Nirmal Raja will never forget the message sent to her from an emergency room nurse in Belgium.
“I may be a drop in the sea, yes, but it is my reason for being,” the message said.
Raja, a Milwaukee artist, embroidered the phrase on a cloth face mask, snapped a photo and posted it to her Instagram. The mask is one of nearly 50 in her growing art series “Feeble Barriers,” which features quotes from anonymous health care workers on the front lines of the coronavirus pandemic.
The name “Feeble Barriers” refers to how the health care system acts as a barrier between the virus and the population and how daunting it can feel to face off against a pandemic, Raja explained.
Raja, 51, has lived and worked in Milwaukee with her husband and two children for nearly 20 years. She is represented by Portrait Society Gallery in the Historic Third Ward.
Raja described her art as a response to lived experience. For example, her series “On Belonging” explored race and identity in America against the backdrop of Raja’s experience as an Indian American.
Raja said “Feeble Barriers” is her way of giving voice to workers who care for patients affected by the coronavirus.
“Health care workers themselves are vulnerable, but they’re busy,” Raja said. “They don’t have time to advocate for themselves.”
The idea for the series came to Raja “when the pandemic started feeling like a pandemic.”
Like others, Raja began sewing cloth face masks in early April to donate to various groups in need. While sewing, she was inspired to use the masks as a medium for quotes she was seeing in the news or hearing from loved ones working in health care. She posted an open call to participate in the project on social media, and she has since received nearly 30 messages.
One physician at Children’s Wisconsin expressed gratitude.
“Grateful for the incredible team support in our hospital and campus,” the doctor said.
A Milwaukee nurse shared her fear and anxiety.
“Will I take this home?” the nurse asked. “Will I be next?”
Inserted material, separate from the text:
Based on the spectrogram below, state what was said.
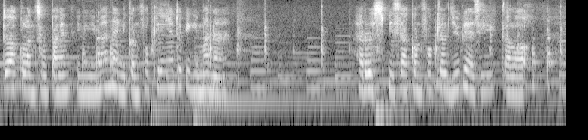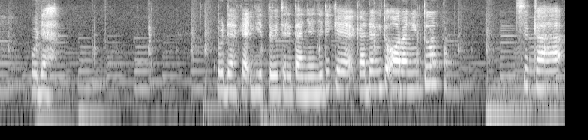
Itu aku langsung pengen ini gimana ini konvokilnya tuh kayak gimana? Harus bisa konvokil juga sih kalau udah udah kayak gitu ceritanya. Jadi kayak kadang itu orang itu suka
Some masks describe the sacrifices some have made to keep their families safe while working with patients who have tested positive for COVID-19.
“I sent my kids away for three months to keep them safe,” said a nurse in Arizona. “I cry all day for them.”
Other masks list the reasons health care workers have to keep working.
“COVID doesn’t stop childhood cancer,” said a health care worker from Children’s Wisconsin. “So COVID doesn’t stop me.”
Debra Brehmer, the owner and director of Portrait Society Gallery, noted how the use of the face mask and hand stitching work together to form a simple and direct “tribute to the vulnerabilities of this time period.”
“Ultimately, this project extends a feeling of caring and sharing,” Brehmer said. “It is both visually and conceptually potent.”
Raja plans on continuing the project until she makes 101 unique masks. Each installment of “Feeble Barriers” can be found on her Instagram. Later this summer, Raja will be installing the series at Grove Gallery, 830 S. Fifth St. in Walker’s Point, and filming a video of the installation.
Brett Waterhouse, co-manager of Grove Gallery, said he hopes “Feeble Barriers” will remind viewers of the humanity of the coronavirus pandemic.
“Regardless of what your political views are, this is affecting people who made a career decision to serves others,” Waterhouse said. “They need to be heard.”
Raja said in addition to amplifying the voices of health care workers, “Feeble Barriers” paints a picture of what life is like right now.
“We might look back at this work and say, ‘That’s what it felt like to live through this moment,’” she said.
Health care workers can contribute their thoughts and reflections to “Feeble Barriers” through Raja’s email address email@example.com.